  • In an article entitled, "Huge Award to Smoker Cut By Judge; Ruling: He calls $3 billion excessive, says he will order retrial unless man takes $100 million. Philip Morris vows to appeal," a Los Angeles judge ruled that a $3 billion award against cigarette maker Phillip Morris was excessive. He said he will order a retrial only if the cancer-stricken plaintiff declines to accept $100 million in punitive damages instead. Prof Coffee states that the reduction of damages leaves more money available for future cases against the cigarette company. The Los Angeles Times, August 10, 2001.

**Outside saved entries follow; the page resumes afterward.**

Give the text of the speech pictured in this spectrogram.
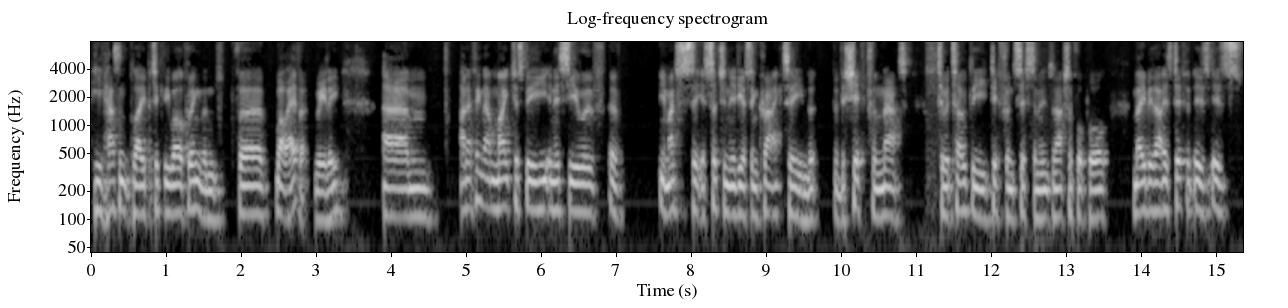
he hasn't played particularly well for England for well ever really. Um, and I think that might just be an issue of, of you know, Manchester City is such an idiosyncratic team that, that the shift from that to a totally different system in international football, maybe that is diff- is, is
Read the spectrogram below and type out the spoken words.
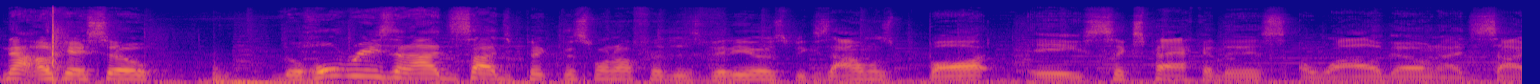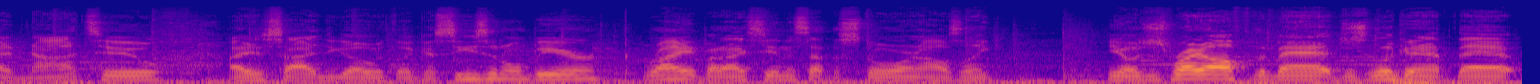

  • In an article entitled, "Up in Smoke Second of Two Parts End of Series; State, Lawyers Fight Over Settlement Fees," Massachusetts’ chief legal ally in the landmark settlement with the nation’s biggest Tobacco firm, concluded that the $178 million fee for the work that was done on the case was not enough. Brown Rudnick Freed & Gesmer says that under its contingency-fee contract with Massachusetts for the work that was done on the 1998 deal that will deliver about $8.3 billion to the state over the next 25 years, the law firm is owed $300 million more. Prof. Coffee, who testified at the arbitration on behalf of the state’s outside lawyers, agreed that Massachusetts law firms were under compensated. "In truth, Massachusetts (in its connection to the case) was slightly ahead of Texas" whose lawyers received $3.3 billion. The Boston Globe, August 10, 2001.

  • In an article entitled, "Investment Brokers Subject to Strict Rules of Conduct with Clients," State and federal laws, as well as who sell stocks or bonds to strict standards akin to those applied to lawyers and accountants. Prof. Coffee states, "The New York Stock Exchange’s – known as the ‘know your customer rule’-- is perhaps the strictest." The Philadelphia Inquirer, August 12, 2001.

Prof. John C. Coffee, Jr. was featured on CNN’s MoneyLine on August 10, 2001. The show’s headline was, "Dow Makes Incredible Comeback; Software Business, Nasdaq Continue to Struggle; Plunge in Producer Prices Causes Economists to Fear Deflation." The Dow making an incredible comeback, fell more that 100, then ending a day 117 on the plus side. Plus, Nasdaq continues to struggle as the uncertain software and PC markets have continued trouble. Also, producer prices plunged in July, causing more economists to fear deflation. Money manager, Alan Bond was arrested again. He is charged with fraud involving illegal allocation of trades between his clients’ accounts and his own. Prof Coffee stated, "This alleged fraud wasn’t detected by the government, the SEC by the defendant’s own brokers, who seemed to have been so embarrassed by the bold-faced nature of his trading that they called the SEC up and turned him in." Lou Dobbs MoneyLine, August 10, 2001.